A weak currency is a recipe for imported inflation. Oil, coal, minerals and other consumables become expensive. These cost rises are ultimately passed down to the consumer, resulting in an overall rise in the cost of living. We believe that India’s growth in the coming decade will be driven through massive investments in infrastructure and new capacities in manufacturing. Both require large imports of capital goods and commodities. A weak currency only hikes the price of these imports and therefore, the initial capital outlay for a new project is consequently higher. When these projects go into operation, they are forced to pass on these higher costs to end-users. Therefore price rises are bound to follow.
Some economists, on the other hand, legitimately argue that a weaker currency would provide a fillip to domestic manufacturing. For example, imported capital goods may become more expensive than domestically produced ones, effectively driving greater domestic sales. However, on balance, I subscribe to the hypothesis that it is still better to have a stronger currency and control inflation, even if that came with some disadvantage to domestic manufacturing. There is again evidence to suggest that the more capable companies find innovative means to reduce their costs through the adoption of new technology, manufacturing processes, product design etc. In any event, even local producers do need to import raw materials or semi finished products and a stronger currency keeps such costs under check.
Adopting the China model may not have been a bad thing. But it may be a bit late for India to restructure its economic fundamentals. High wages, private consumption, unusually high establishment costs (rent, electricity, etc) are now a given and India needs to design its monetary and exchange rate policies to fits its economic architecture. Radical changes come with unacceptable shocks to the system which may be hard to implement. Even China now seeks to reorient its economy and hopes to increase private consumption to about 40% of GDP by 2015. In order for this to happen, it would have to allow wages to rise, therefore providing an incentive for its people to spend more; its currency to strengthen and facilitate the creation of a domestic market. Even in China, export-driven growth, which happily puffed along for two decades will begin to falter as European and American consumers deleverage – spend less and save more. This comes with serious consequences for Chinese producers.
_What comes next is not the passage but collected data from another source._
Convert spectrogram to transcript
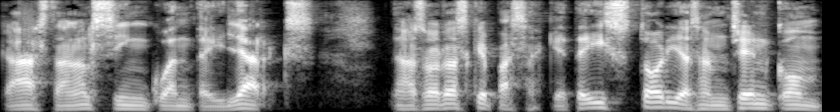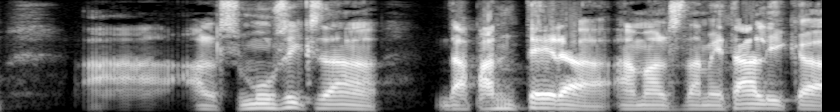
que ah, estan als 50 i llargs. Aleshores, què passa? Que té històries amb gent com ah, els músics de, de Pantera, amb els de Metallica,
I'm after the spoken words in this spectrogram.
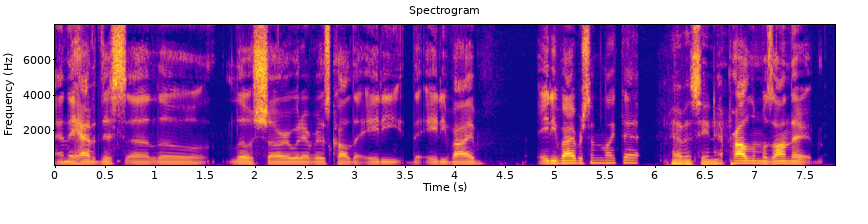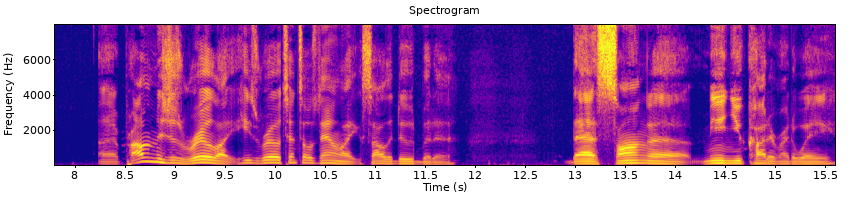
And they had this uh, little little show or whatever it's called, the 80 the 80 vibe, 80 vibe or something like that. Haven't seen it. And Problem was on there. Uh, Problem is just real, like he's real ten toes down, like solid dude. But uh, that song, uh, me and you caught it right away.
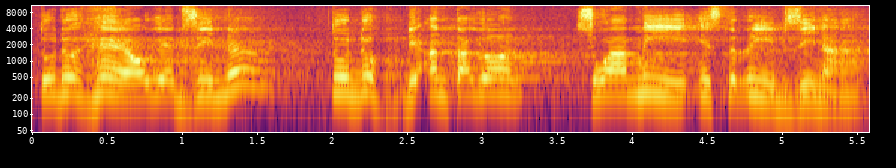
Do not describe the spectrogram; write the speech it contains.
tuduh orang zina tuduh di antara suami isteri berzina.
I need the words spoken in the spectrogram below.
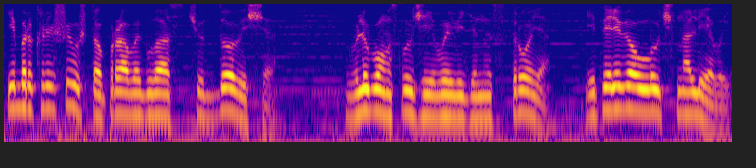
Киборг решил, что правый глаз чудовища в любом случае выведен из строя, и перевел луч на левый.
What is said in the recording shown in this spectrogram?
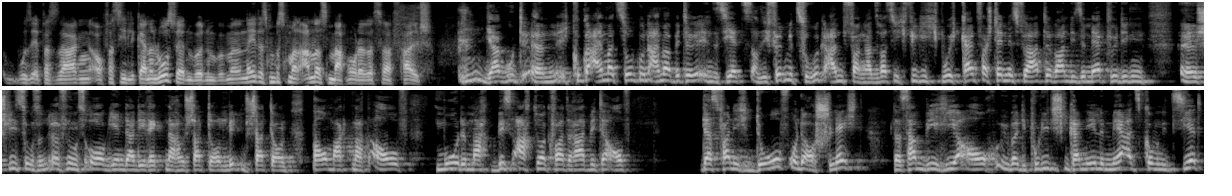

Ultimately, the movement in exchange rates is something determined by supply and demand and the vagaries of financial markets. Some economists are possibly right when they argue that the rupee will weaken in the coming decade. However, if that were the case, then inflation would convert into a recurring and stubborn problem. Ultimately, what will change the picture is the resumption of capital inflows and this will happen when the current policy paralysis gives way to efficient governance and a pro-active administration seeking to make things better. The fate of the Indian rupee over the next decade will depend as much on the quality of India’s political leadership.